* _WHAT IS BEING ASKED_
Print all the data that follows exactly, images excluded.

(Dataset records)
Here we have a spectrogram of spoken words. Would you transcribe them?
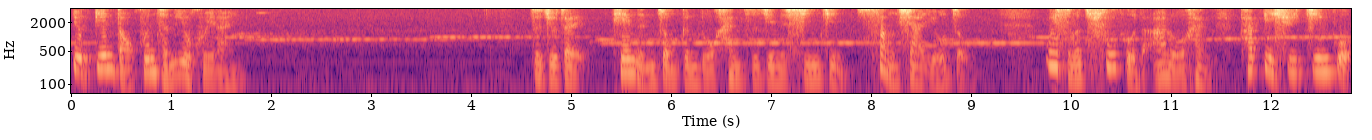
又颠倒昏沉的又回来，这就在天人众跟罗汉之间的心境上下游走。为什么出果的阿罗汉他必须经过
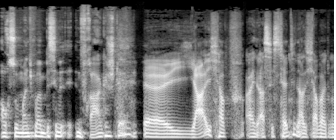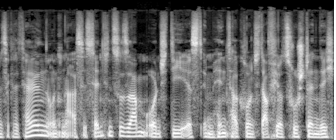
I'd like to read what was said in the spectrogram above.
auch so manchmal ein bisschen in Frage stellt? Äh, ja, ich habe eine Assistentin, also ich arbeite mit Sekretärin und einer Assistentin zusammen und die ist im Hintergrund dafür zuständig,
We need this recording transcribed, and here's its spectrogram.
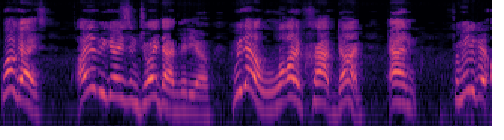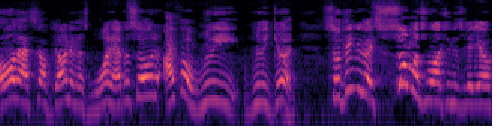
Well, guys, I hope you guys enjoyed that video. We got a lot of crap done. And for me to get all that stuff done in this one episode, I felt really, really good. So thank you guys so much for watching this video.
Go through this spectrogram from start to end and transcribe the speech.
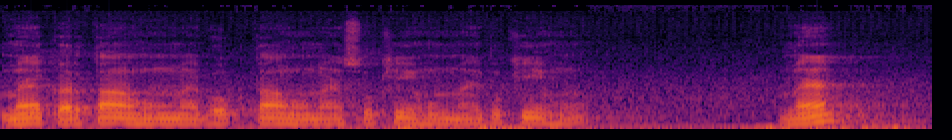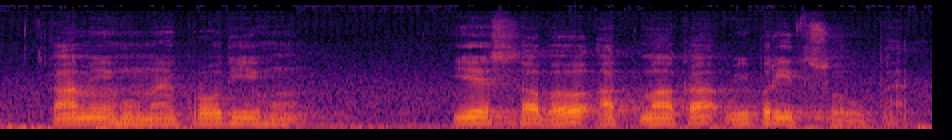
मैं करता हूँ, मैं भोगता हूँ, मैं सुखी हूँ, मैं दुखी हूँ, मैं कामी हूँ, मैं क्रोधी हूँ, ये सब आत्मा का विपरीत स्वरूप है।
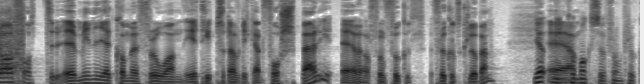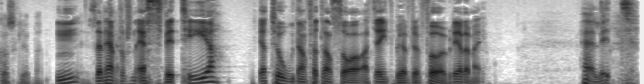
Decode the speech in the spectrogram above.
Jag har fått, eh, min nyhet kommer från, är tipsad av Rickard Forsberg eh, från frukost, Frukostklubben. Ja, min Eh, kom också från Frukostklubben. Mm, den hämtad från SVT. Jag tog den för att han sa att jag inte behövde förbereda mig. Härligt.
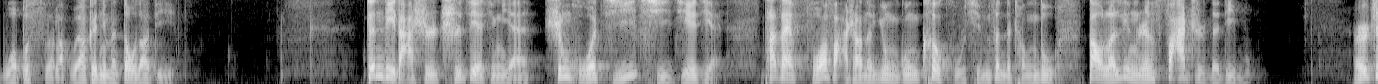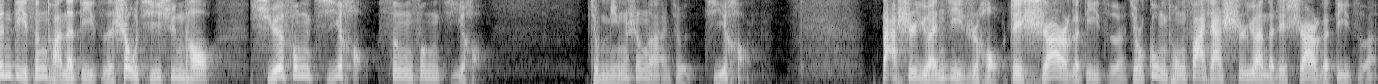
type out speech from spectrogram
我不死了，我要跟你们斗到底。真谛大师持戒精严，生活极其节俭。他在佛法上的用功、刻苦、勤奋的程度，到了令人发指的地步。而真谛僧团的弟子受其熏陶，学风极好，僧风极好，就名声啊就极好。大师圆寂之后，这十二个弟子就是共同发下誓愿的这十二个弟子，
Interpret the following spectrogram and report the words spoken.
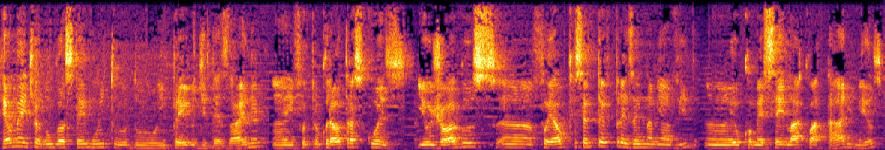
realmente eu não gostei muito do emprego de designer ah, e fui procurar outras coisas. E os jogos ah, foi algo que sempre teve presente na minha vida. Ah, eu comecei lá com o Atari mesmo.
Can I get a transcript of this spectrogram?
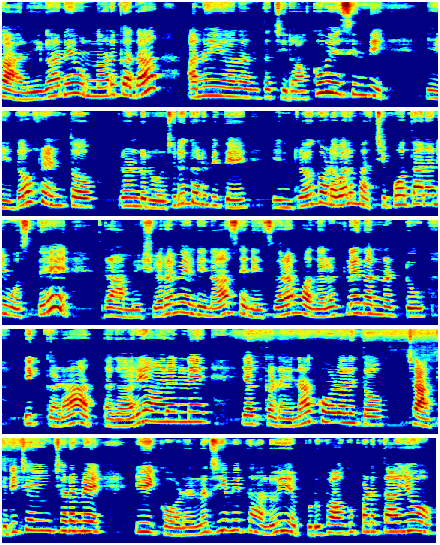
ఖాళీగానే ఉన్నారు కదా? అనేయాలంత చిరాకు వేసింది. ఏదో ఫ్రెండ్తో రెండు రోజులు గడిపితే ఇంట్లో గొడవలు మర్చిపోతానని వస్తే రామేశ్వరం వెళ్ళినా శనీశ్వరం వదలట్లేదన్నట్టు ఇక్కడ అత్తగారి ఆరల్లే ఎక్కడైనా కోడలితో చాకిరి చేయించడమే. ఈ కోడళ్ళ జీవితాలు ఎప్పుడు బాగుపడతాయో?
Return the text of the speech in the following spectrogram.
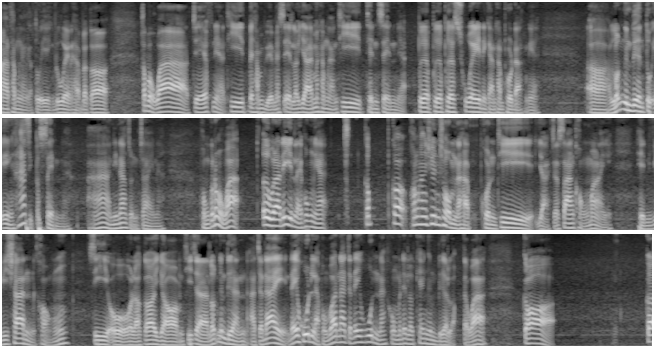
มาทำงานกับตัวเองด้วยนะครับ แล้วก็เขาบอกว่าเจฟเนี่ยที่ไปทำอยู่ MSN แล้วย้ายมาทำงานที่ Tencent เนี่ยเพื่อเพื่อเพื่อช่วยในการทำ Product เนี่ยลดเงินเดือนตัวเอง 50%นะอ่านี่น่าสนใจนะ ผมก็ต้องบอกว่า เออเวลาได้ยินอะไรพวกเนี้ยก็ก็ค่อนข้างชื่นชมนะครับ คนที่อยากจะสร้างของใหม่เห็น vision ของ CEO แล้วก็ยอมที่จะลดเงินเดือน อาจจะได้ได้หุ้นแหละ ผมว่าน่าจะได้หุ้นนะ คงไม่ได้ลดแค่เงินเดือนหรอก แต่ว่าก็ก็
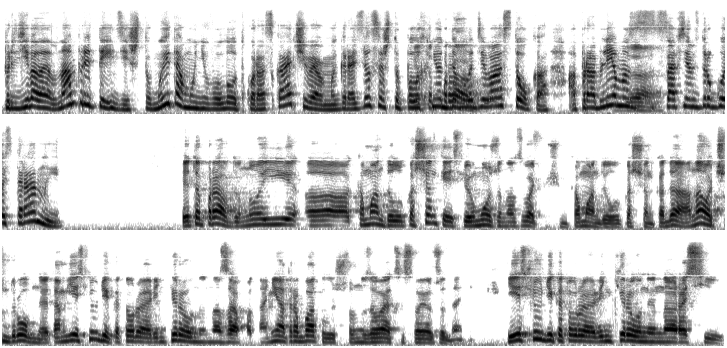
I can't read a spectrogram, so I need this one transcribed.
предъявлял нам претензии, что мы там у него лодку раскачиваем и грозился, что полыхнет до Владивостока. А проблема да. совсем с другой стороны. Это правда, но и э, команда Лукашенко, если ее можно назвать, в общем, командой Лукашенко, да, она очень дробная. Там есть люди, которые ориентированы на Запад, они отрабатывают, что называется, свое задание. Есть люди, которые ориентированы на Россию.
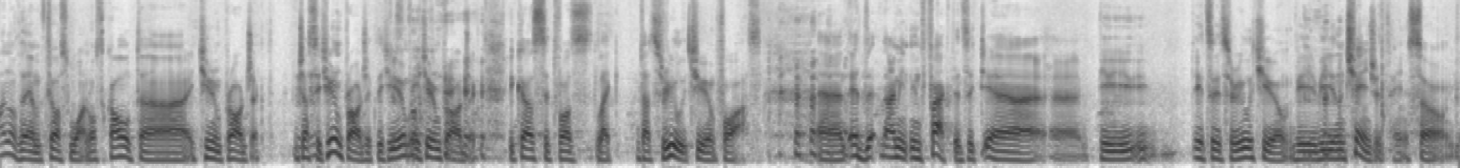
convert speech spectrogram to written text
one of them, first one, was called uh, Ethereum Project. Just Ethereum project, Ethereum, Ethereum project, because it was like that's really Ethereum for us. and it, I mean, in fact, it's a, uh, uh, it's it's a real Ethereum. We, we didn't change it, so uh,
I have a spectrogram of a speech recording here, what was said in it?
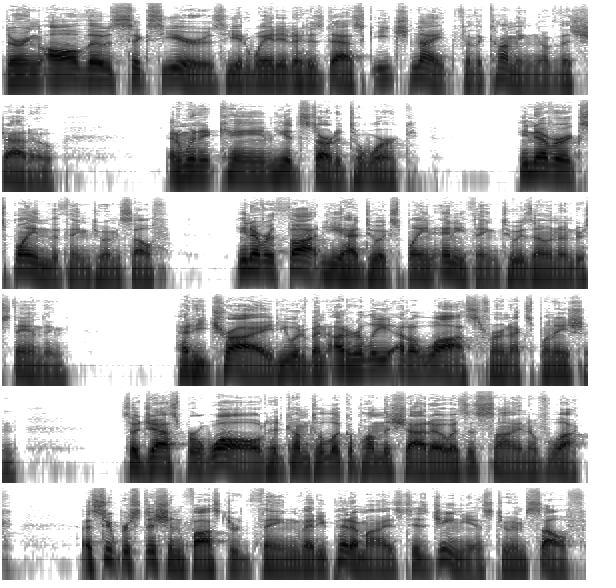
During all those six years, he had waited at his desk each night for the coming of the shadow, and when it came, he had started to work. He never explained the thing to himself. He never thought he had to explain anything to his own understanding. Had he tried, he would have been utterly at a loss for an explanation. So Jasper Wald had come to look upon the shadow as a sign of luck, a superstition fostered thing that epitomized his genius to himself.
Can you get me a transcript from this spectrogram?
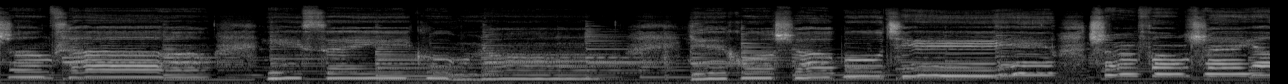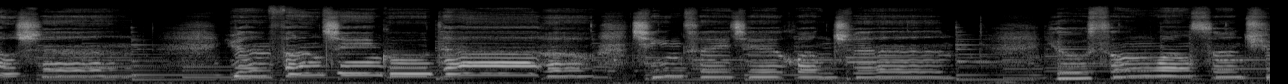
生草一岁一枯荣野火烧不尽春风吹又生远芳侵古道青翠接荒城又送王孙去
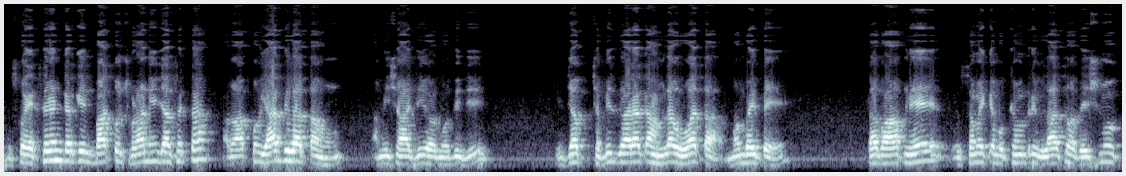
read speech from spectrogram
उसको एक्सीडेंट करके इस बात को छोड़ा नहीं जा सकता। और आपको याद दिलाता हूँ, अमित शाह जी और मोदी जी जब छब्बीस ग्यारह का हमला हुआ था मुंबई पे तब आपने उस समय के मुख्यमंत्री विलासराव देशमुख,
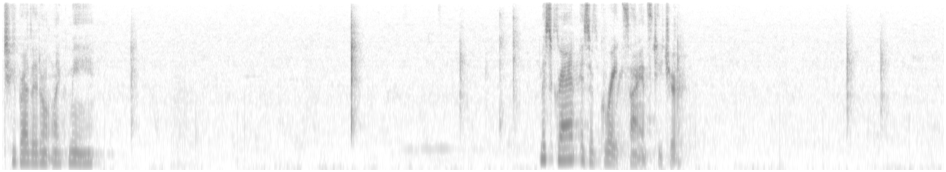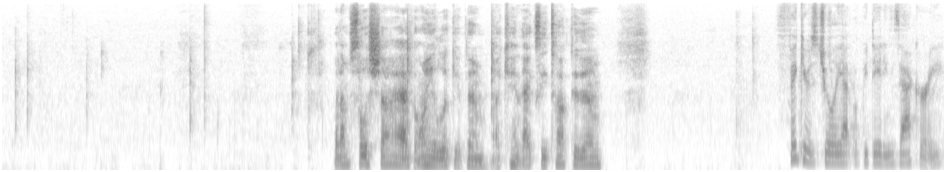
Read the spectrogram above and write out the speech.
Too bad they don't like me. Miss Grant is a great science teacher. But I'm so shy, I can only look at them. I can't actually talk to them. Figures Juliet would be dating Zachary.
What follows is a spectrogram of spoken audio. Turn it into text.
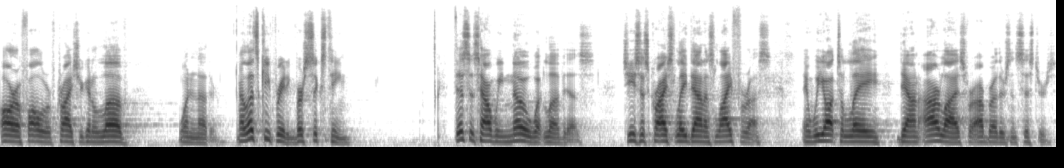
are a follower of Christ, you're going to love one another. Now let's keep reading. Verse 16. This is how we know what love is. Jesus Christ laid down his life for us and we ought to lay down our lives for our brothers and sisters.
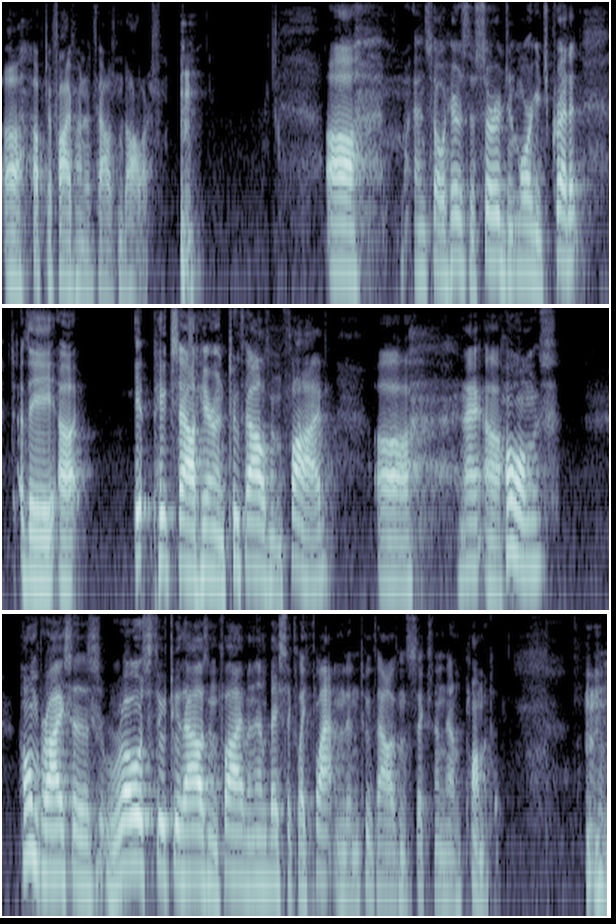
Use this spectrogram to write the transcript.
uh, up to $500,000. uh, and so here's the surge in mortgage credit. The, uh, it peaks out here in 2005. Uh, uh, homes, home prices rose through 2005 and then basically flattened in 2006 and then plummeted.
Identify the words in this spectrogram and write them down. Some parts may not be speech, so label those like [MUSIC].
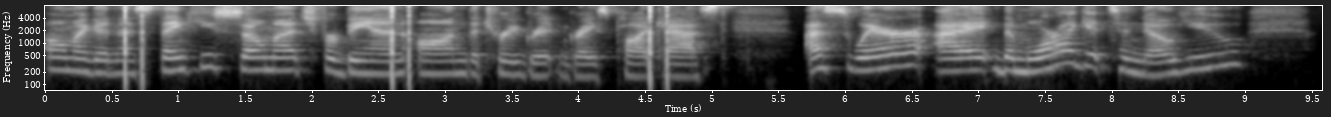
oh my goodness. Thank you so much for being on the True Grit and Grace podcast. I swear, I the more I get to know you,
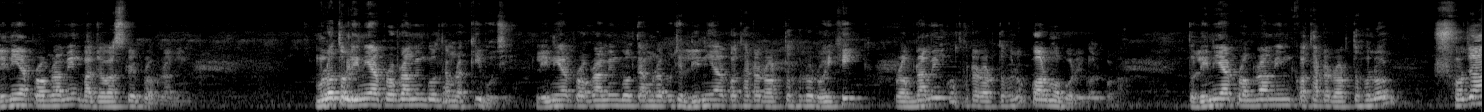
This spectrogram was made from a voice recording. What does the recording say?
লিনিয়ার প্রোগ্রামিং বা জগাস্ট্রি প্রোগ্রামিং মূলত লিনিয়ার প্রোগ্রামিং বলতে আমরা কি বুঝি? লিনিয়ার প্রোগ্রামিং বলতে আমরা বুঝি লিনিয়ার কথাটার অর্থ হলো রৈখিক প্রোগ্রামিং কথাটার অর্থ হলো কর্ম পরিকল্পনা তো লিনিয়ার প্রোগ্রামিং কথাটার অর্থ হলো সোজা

* _OUTPUT BELOW_
Here we have a spectrogram of spoken words. Would you transcribe them?
又颠倒昏沉的又回来，这就在天人众跟罗汉之间的心境上下游走。为什么出果的阿罗汉他必须经过
I'd like to read what was said in the spectrogram above.
auch so manchmal ein bisschen in Frage stellt? Äh, ja, ich habe eine Assistentin, also ich arbeite mit Sekretärin und einer Assistentin zusammen und die ist im Hintergrund dafür zuständig,
We need this recording transcribed, and here's its spectrogram.
Well, guys, I hope you guys enjoyed that video. We got a lot of crap done. And for me to get all that stuff done in this one episode, I felt really, really good. So thank you guys so much for watching this video.
Go through this spectrogram from start to end and transcribe the speech.
मैं करता हूँ, मैं भोगता हूँ, मैं सुखी हूँ, मैं दुखी हूँ, मैं कामी हूँ, मैं क्रोधी हूँ, ये सब आत्मा का विपरीत स्वरूप है।
Decode the speech in the spectrogram above.
Jag har fått, eh, min nyhet kommer från, är tipsad av Rickard Forsberg eh, från frukost, Frukostklubben. Ja, min Eh, kom också från Frukostklubben. Mm, den hämtad från SVT. Jag tog den för att han sa att jag inte behövde förbereda mig. Härligt.
type out speech from spectrogram
我不死了，我要跟你们斗到底。真谛大师持戒精严，生活极其节俭。他在佛法上的用功、刻苦、勤奋的程度，到了令人发指的地步。而真谛僧团的弟子受其熏陶，学风极好，僧风极好，就名声啊就极好。大师圆寂之后，这十二个弟子就是共同发下誓愿的这十二个弟子，
Interpret the following spectrogram and report the words spoken.
realmente eu não gostei muito do emprego de designer ah, e fui procurar outras coisas. E os jogos ah, foi algo que sempre teve presente na minha vida. Ah, eu comecei lá com o Atari mesmo.
Can I get a transcript of this spectrogram?
ఖాళీగానే ఉన్నారు కదా? అనేయాలంత చిరాకు వేసింది. ఏదో ఫ్రెండ్తో రెండు రోజులు గడిపితే ఇంట్లో గొడవలు మర్చిపోతానని వస్తే రామేశ్వరం వెళ్ళినా శనీశ్వరం వదలట్లేదన్నట్టు ఇక్కడ అత్తగారి ఆరల్లే ఎక్కడైనా కోడలితో చాకిరి చేయించడమే. ఈ కోడళ్ళ జీవితాలు ఎప్పుడు బాగుపడతాయో?
Return the text of the speech in the following spectrogram.
มาทำงานกับตัวเองด้วยนะครับ แล้วก็เขาบอกว่าเจฟเนี่ยที่ไปทำอยู่ MSN แล้วย้ายมาทำงานที่ Tencent เนี่ยเพื่อเพื่อเพื่อช่วยในการทำ Product เนี่ยลดเงินเดือนตัวเอง 50%นะอ่านี่น่าสนใจนะ ผมก็ต้องบอกว่า เออเวลาได้ยินอะไรพวกเนี้ยก็ก็ค่อนข้างชื่นชมนะครับ คนที่อยากจะสร้างของใหม่เห็น vision ของ CEO แล้วก็ยอมที่จะลดเงินเดือน อาจจะได้ได้หุ้นแหละ ผมว่าน่าจะได้หุ้นนะ คงไม่ได้ลดแค่เงินเดือนหรอก แต่ว่าก็ก็
I can't read a spectrogram, so I need this one transcribed.
предъявлял нам претензии, что мы там у него лодку раскачиваем и грозился, что полыхнет до Владивостока. А проблема да. совсем с другой стороны. Это правда, но и э, команда Лукашенко, если ее можно назвать, в общем, командой Лукашенко, да, она очень дробная. Там есть люди, которые ориентированы на Запад, они отрабатывают, что называется, свое задание. Есть люди, которые ориентированы на Россию.
convert speech spectrogram to written text
one of them, first one, was called uh, Ethereum Project. Just Ethereum project, Ethereum, Ethereum project, because it was like that's really Ethereum for us. and it, I mean, in fact, it's a, uh, uh, it's it's a real Ethereum. We, we didn't change it, so uh,
I have a spectrogram of a speech recording here, what was said in it?
During all those six years, he had waited at his desk each night for the coming of the shadow, and when it came, he had started to work. He never explained the thing to himself. He never thought he had to explain anything to his own understanding. Had he tried, he would have been utterly at a loss for an explanation. So Jasper Wald had come to look upon the shadow as a sign of luck, a superstition fostered thing that epitomized his genius to himself.
Can you get me a transcript from this spectrogram?
生草一岁一枯荣野火烧不尽春风吹又生远芳侵古道青翠接荒城又送王孙去
read speech from spectrogram
उसको एक्सीडेंट करके इस बात को छोड़ा नहीं जा सकता। और आपको याद दिलाता हूँ, अमित शाह जी और मोदी जी जब छब्बीस ग्यारह का हमला हुआ था मुंबई पे तब आपने उस समय के मुख्यमंत्री विलासराव देशमुख,
Read the spectrogram above and write out the speech.
Too bad they don't like me. Miss Grant is a great science teacher. But I'm so shy, I can only look at them. I can't actually talk to them. Figures Juliet would be dating Zachary.
What follows is a spectrogram of spoken audio. Turn it into text.
are a follower of Christ, you're going to love one another. Now let's keep reading. Verse 16. This is how we know what love is. Jesus Christ laid down his life for us and we ought to lay down our lives for our brothers and sisters.
Use this spectrogram to write the transcript.
uh, up to $500,000. uh, and so here's the surge in mortgage credit. The, uh, it peaks out here in 2005. Uh, uh, homes, home prices rose through 2005 and then basically flattened in 2006 and then plummeted.
Identify the words in this spectrogram and write them down. Some parts may not be speech, so label those like [MUSIC].
oh my goodness. Thank you so much for being on the True Grit and Grace podcast. I swear, I the more I get to know you,
This spectrogram was made from a voice recording. What does the recording say?
লিনিয়ার প্রোগ্রামিং বা জগাস্ট্রি প্রোগ্রামিং মূলত লিনিয়ার প্রোগ্রামিং বলতে আমরা কি বুঝি? লিনিয়ার প্রোগ্রামিং বলতে আমরা বুঝি লিনিয়ার কথাটার অর্থ হলো রৈখিক প্রোগ্রামিং কথাটার অর্থ হলো কর্ম পরিকল্পনা তো লিনিয়ার প্রোগ্রামিং কথাটার অর্থ হলো সোজা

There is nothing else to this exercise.